→ **Your goal**:
Your response should consist of the entries below, reproduced exactly and without their images.

→ **Provided information**:
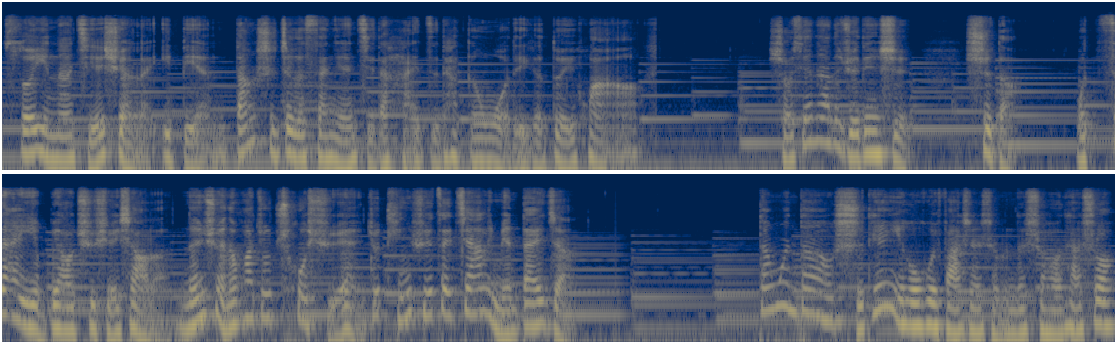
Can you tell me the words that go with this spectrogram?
所以呢，节选了一点当时这个三年级的孩子他跟我的一个对话啊。首先，他的决定是：是的，我再也不要去学校了。能选的话就辍学，就停学，在家里面待着。当问到十天以后会发生什么的时候，他说：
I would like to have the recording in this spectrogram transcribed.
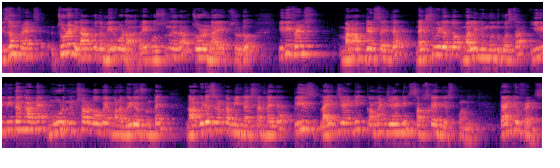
నిజం ఫ్రెండ్స్? చూడండి కాకపోతే మీరు కూడా రేపు వస్తుంది కదా? చూడండి ఆ ఎపిసోడ్. ఇది ఫ్రెండ్స్ మన అప్డేట్స్ అయితే నెక్స్ట్ వీడియోతో మళ్ళీ మీ ముందుకు వస్తా. ఇది విధంగానే మూడు నిమిషాల లోపే మన వీడియోస్ ఉంటాయి. నా వీడియోస్ కనుక మీకు నచ్చినట్లయితే ప్లీజ్ లైక్ చేయండి కామెంట్ చేయండి సబ్స్క్రైబ్ చేసుకోండి. Thank you friends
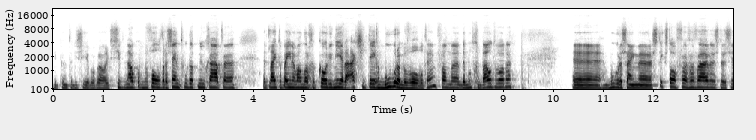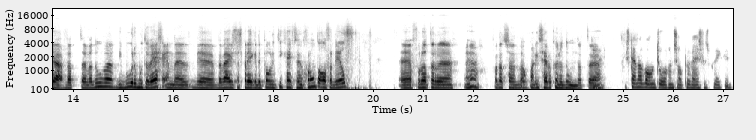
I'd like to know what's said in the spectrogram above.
Die punten die zie ik ook wel. Ik zie nou bijvoorbeeld recent hoe dat nu gaat. Uh, het lijkt op een of andere gecoördineerde actie tegen boeren bijvoorbeeld. Hè? Van uh, er moet gebouwd worden. Uh, boeren zijn stikstofvervuilers, dus ja, wat, uh, wat doen we? Die boeren moeten weg en de, bij wijze van spreken, de politiek heeft hun grond al verdeeld voordat, er, voordat ze ook maar iets hebben kunnen doen. Dat, ja, er staan al woontorens op, bij wijze van spreken.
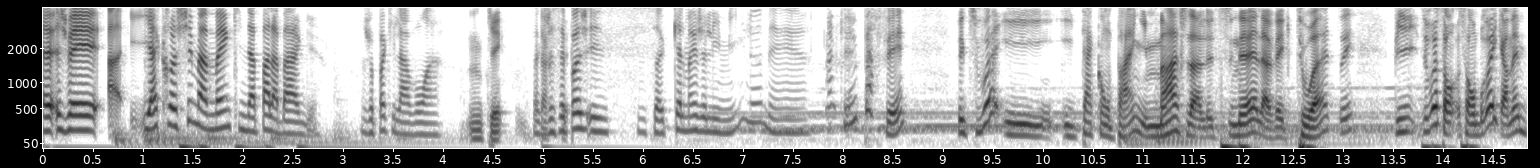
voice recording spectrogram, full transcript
Euh, je vais ah, y accrocher ma main qui n'a pas la bague. Je veux pas qu'il la voie. OK. Fait que je sais pas si ça- quelle main je l'ai mis, là, mais... OK, parfait. Fait que tu vois, il, il t'accompagne, il marche dans le tunnel avec toi, tu sais. Puis tu vois, son, son bras est quand même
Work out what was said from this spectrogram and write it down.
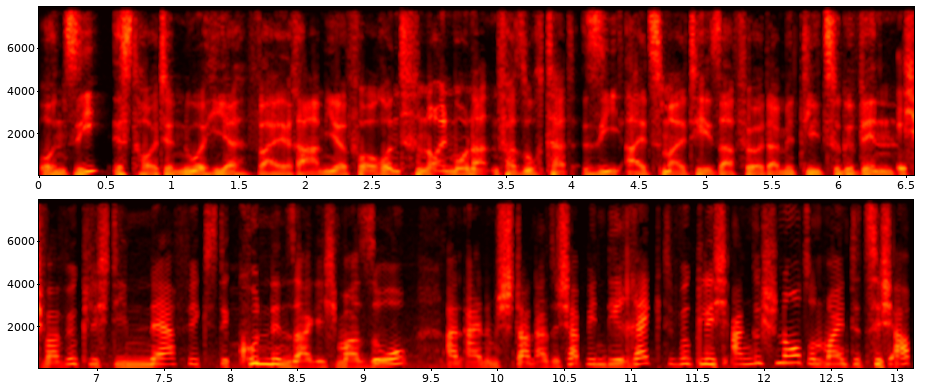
Und sie ist heute nur hier, weil Ramir vor rund neun Monaten versucht hat, sie als Malteser Fördermitglied zu gewinnen. Ich war wirklich die nervigste Kundin, sage ich mal so, an einem Stand. Also ich habe ihn direkt wirklich angeschnauzt und meinte, zisch ab.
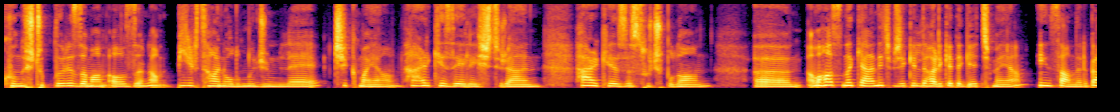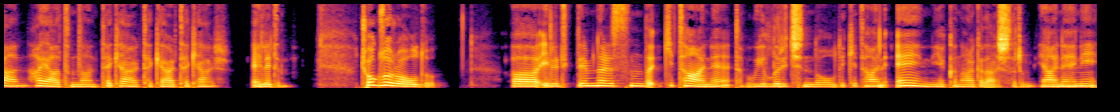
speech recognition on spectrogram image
konuştukları zaman ağızlarından bir tane olumlu cümle çıkmayan, herkesi eleştiren, herkese suç bulan ama aslında kendi hiçbir şekilde harekete geçmeyen insanları ben hayatımdan teker teker teker eledim. Çok zor oldu. Elediklerimin arasında iki tane, tabii bu yıllar içinde oldu, iki tane en yakın arkadaşlarım. Yani hani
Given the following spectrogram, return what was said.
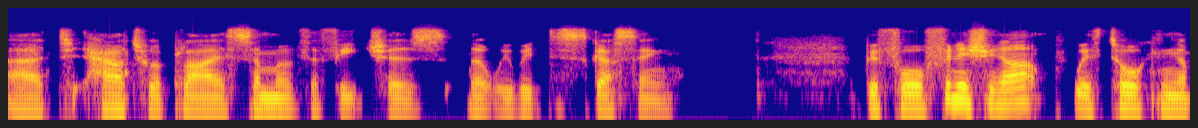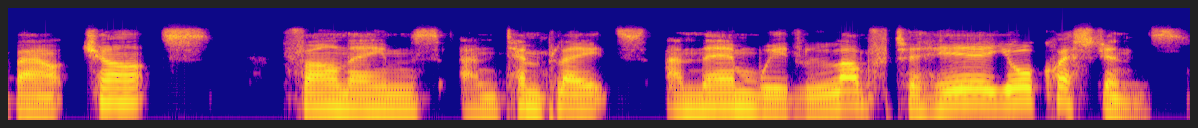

→ **Reply**:
Can you tell me the words that go with this spectrogram?
所以呢，节选了一点当时这个三年级的孩子他跟我的一个对话啊。首先，他的决定是：是的，我再也不要去学校了。能选的话就辍学，就停学，在家里面待着。当问到十天以后会发生什么的时候，他说：
I would like to have the recording in this spectrogram transcribed.
నిజం ఫ్రెండ్స్? చూడండి కాకపోతే మీరు కూడా రేపు వస్తుంది కదా? చూడండి ఆ ఎపిసోడ్. ఇది ఫ్రెండ్స్ మన అప్డేట్స్ అయితే నెక్స్ట్ వీడియోతో మళ్ళీ మీ ముందుకు వస్తా. ఇది విధంగానే మూడు నిమిషాల లోపే మన వీడియోస్ ఉంటాయి. నా వీడియోస్ కనుక మీకు నచ్చినట్లయితే ప్లీజ్ లైక్ చేయండి కామెంట్ చేయండి సబ్స్క్రైబ్ చేసుకోండి. Thank you friends
I'd like to know what's said in the spectrogram above.
Die punten die zie ik ook wel. Ik zie nou bijvoorbeeld recent hoe dat nu gaat. Uh, het lijkt op een of andere gecoördineerde actie tegen boeren bijvoorbeeld. Hè? Van uh, er moet gebouwd worden. Uh, boeren zijn stikstofvervuilers, dus ja, wat, uh, wat doen we? Die boeren moeten weg en de, bij wijze van spreken, de politiek heeft hun grond al verdeeld voordat, er, voordat ze ook maar iets hebben kunnen doen. Dat, ja, er staan al woontorens op, bij wijze van spreken.
voice recording spectrogram, full transcript
Euh, je vais ah, y accrocher ma main qui n'a pas la bague. Je veux pas qu'il la voie. OK. Fait que je sais pas si ça- quelle main je l'ai mis, là, mais... OK, parfait. Fait que tu vois, il, il t'accompagne, il marche dans le tunnel avec toi, tu sais. Puis tu vois, son, son bras est quand même
Work out what was said from this spectrogram and write it down.
Und sie ist heute nur hier, weil Ramir vor rund neun Monaten versucht hat, sie als Malteser Fördermitglied zu gewinnen. Ich war wirklich die nervigste Kundin, sage ich mal so, an einem Stand. Also ich habe ihn direkt wirklich angeschnauzt und meinte, zisch ab.
speech recognition on spectrogram image
konuştukları zaman ağızlarından bir tane olumlu cümle çıkmayan, herkesi eleştiren, herkese suç bulan ama aslında kendi hiçbir şekilde harekete geçmeyen insanları ben hayatımdan teker teker teker eledim. Çok zor oldu. Elediklerimin arasında iki tane, tabii bu yıllar içinde oldu, iki tane en yakın arkadaşlarım. Yani hani
Given the following spectrogram, return what was said.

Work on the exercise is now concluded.